This will probably seem very out of character for me. After all, I don't normally write laments about sports heroes. But today when I heard the news that Kirby Puckett had died at the young age of 45, I could not help but be sad. I think he was one of the best, and one of the last of the golden age of baseball.
Kirby Puckett was part of the Minnesota Twins team that rose above all odds to win the World Series in 1987, and again in 1991. Kirby's skill at center field, and his ability to hit home runs when it mattered the most, made him the essential part of those victories. I still remember watching him; my heart leapt with joy when I saw him make an impossible homerun-stealing leap and catch. And he always seemed to do it with such joy.
I remember failing an Organic Chemistry test in my junior year of college the day after the Twins won the World Series. And I have no regrets; who could study at a time like that?
I noticed how he always made the sign of the cross whenever he stepped up to bat. I'm no fundamentalist, but I think he truly believed that his abilities at baseball came from a truly higher power, and that sign was an act of submission to that power.

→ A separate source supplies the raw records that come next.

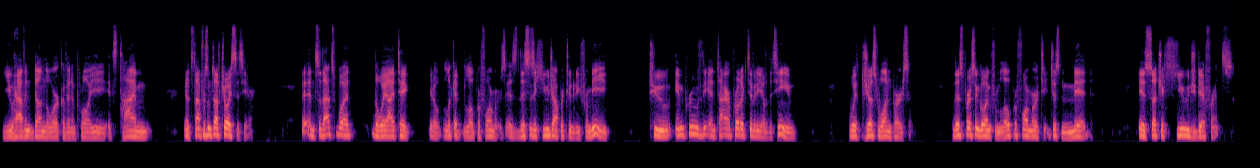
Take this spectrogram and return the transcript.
You haven't done the work of an employee. It's time, you know, it's time for some tough choices here. And so that's what the way I take, you know, look at low performers is this is a huge opportunity for me to improve the entire productivity of the team with just one person. This person going from low performer to just mid is such a huge difference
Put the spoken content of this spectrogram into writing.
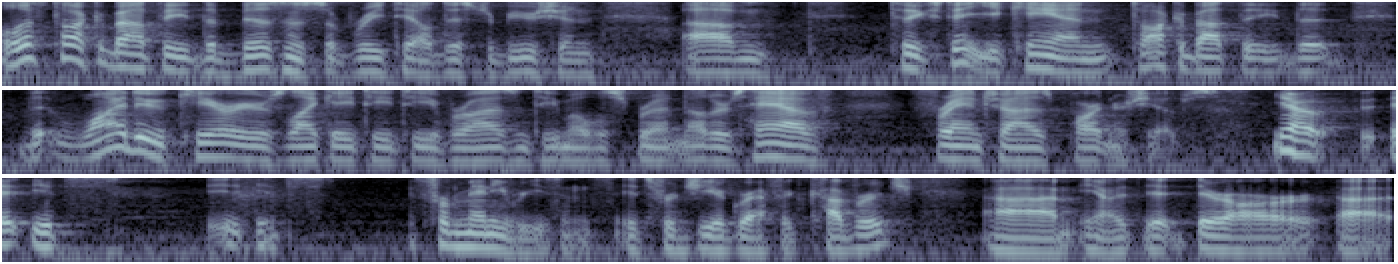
Well, let's talk about the the business of retail distribution. Um, to the extent you can, talk about the, the, the why do carriers like AT&T, Verizon, T-Mobile, Sprint, and others have franchise partnerships? You know, it, it's it, it's for many reasons. It's for geographic coverage. Um, you know, it, there are uh,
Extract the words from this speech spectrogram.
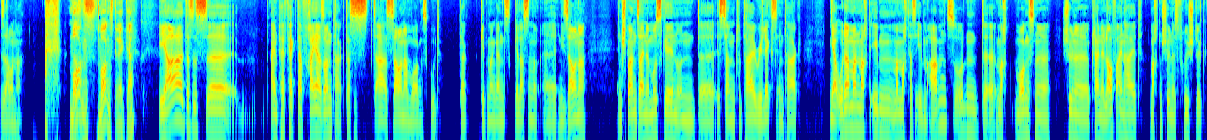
Sauna. Morgens, morgens direkt, ja? Ja, das ist äh, ein perfekter freier Sonntag. Das ist, da ist Sauna morgens gut. Da geht man ganz gelassen äh, in die Sauna, entspannt seine Muskeln und äh, ist dann total relaxed im Tag. Ja, oder man macht eben, man macht das eben abends und äh, macht morgens eine schöne kleine Laufeinheit, macht ein schönes Frühstück,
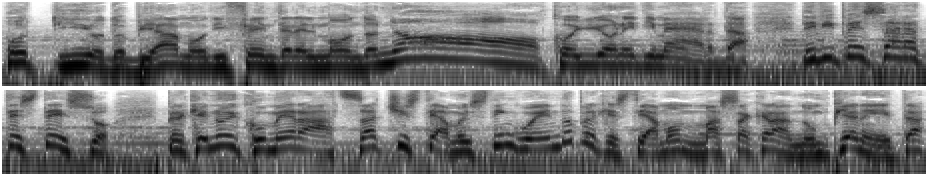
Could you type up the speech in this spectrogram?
oddio, dobbiamo difendere il mondo, no, coglione di merda. Devi pensare a te stesso, perché noi come razza ci stiamo estinguendo perché stiamo massacrando un pianeta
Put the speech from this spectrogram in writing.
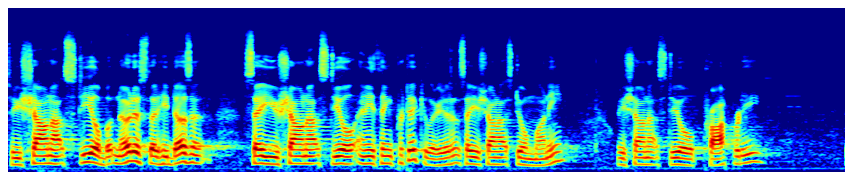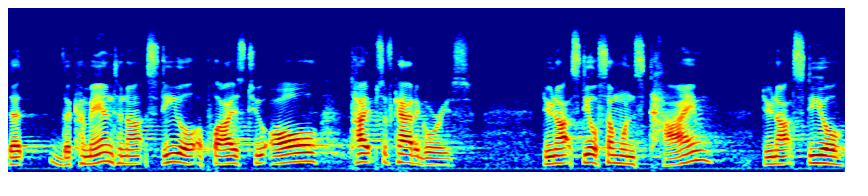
So you shall not steal. But notice that he doesn't say you shall not steal anything particular. He doesn't say you shall not steal money, you shall not steal property. That the command to not steal applies to all types of categories. Do not steal someone's time. Do not steal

My father in law was there at the Metrodome to watch Kirby's last at bat, which was a tragic, ignominious ordeal. Puckett was hit squarely in the face with a high speed pitch. The next spring, he woke up one day unable to see out of one eye. The two events were unrelated; he was diagnosed with glaucoma, and his baseball career was over, just like that.

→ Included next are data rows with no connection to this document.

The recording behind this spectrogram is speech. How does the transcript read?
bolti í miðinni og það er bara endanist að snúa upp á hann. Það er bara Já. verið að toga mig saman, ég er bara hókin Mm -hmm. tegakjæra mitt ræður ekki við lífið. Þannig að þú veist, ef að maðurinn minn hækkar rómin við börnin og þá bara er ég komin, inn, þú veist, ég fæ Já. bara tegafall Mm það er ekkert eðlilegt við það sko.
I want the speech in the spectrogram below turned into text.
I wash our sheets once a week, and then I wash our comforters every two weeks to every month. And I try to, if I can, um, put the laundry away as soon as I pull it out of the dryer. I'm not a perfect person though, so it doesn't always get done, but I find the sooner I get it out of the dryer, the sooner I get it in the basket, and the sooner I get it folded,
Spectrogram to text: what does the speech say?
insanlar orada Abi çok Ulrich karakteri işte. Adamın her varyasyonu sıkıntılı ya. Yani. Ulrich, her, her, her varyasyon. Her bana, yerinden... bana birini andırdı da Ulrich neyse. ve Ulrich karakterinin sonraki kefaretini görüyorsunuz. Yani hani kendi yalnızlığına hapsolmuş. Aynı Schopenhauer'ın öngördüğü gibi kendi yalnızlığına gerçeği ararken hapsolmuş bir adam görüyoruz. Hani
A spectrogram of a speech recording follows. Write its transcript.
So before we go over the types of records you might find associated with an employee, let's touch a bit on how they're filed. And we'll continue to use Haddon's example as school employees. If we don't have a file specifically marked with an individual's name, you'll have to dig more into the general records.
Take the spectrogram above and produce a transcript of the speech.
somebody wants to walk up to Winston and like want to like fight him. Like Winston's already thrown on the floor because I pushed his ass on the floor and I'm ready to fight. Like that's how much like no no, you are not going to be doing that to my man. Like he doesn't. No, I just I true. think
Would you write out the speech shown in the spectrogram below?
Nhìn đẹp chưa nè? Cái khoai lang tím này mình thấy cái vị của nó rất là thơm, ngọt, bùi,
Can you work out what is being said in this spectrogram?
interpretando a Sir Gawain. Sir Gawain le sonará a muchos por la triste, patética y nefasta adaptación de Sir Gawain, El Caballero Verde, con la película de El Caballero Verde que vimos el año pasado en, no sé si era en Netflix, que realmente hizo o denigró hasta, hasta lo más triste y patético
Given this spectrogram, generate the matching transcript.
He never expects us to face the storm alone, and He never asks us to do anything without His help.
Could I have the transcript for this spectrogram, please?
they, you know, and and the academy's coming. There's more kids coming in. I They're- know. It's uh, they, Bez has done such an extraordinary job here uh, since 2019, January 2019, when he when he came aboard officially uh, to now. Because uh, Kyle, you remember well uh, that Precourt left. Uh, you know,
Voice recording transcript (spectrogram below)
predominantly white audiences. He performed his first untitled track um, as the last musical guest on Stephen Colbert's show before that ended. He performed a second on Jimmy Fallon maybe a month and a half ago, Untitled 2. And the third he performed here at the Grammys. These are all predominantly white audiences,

I truly think part of his soul died when he was no longer able to play the game he loved. He went through some troubled times in his personal life, which were unfortunately amplified by the media. I think we all realized at that point, that he was just a human like all of us. A hero, no doubt, but very human.
What makes me really sad is that I think that with Puckett's passing, we have seen the end of an era. Not just in baseball, but in a time of innocence here in Minnesota, when everyone had parents or grandparents on the farm, when The Cities were still unsprawling, when everyone listened to the Twins games on WCCO radio and cheered with every home run, when there actually were towns like Lake Wobegon, and everyone had connections to them. Major league baseball still meant something besides enormous salaries, and the players still had a love for the game. I fear all of that has been lost somehow, that this world has grown a little too big and commercialized for heroes like Kirby Puckett to exist today.
Kirby, have fun on the Field of Dreams. I know you're there.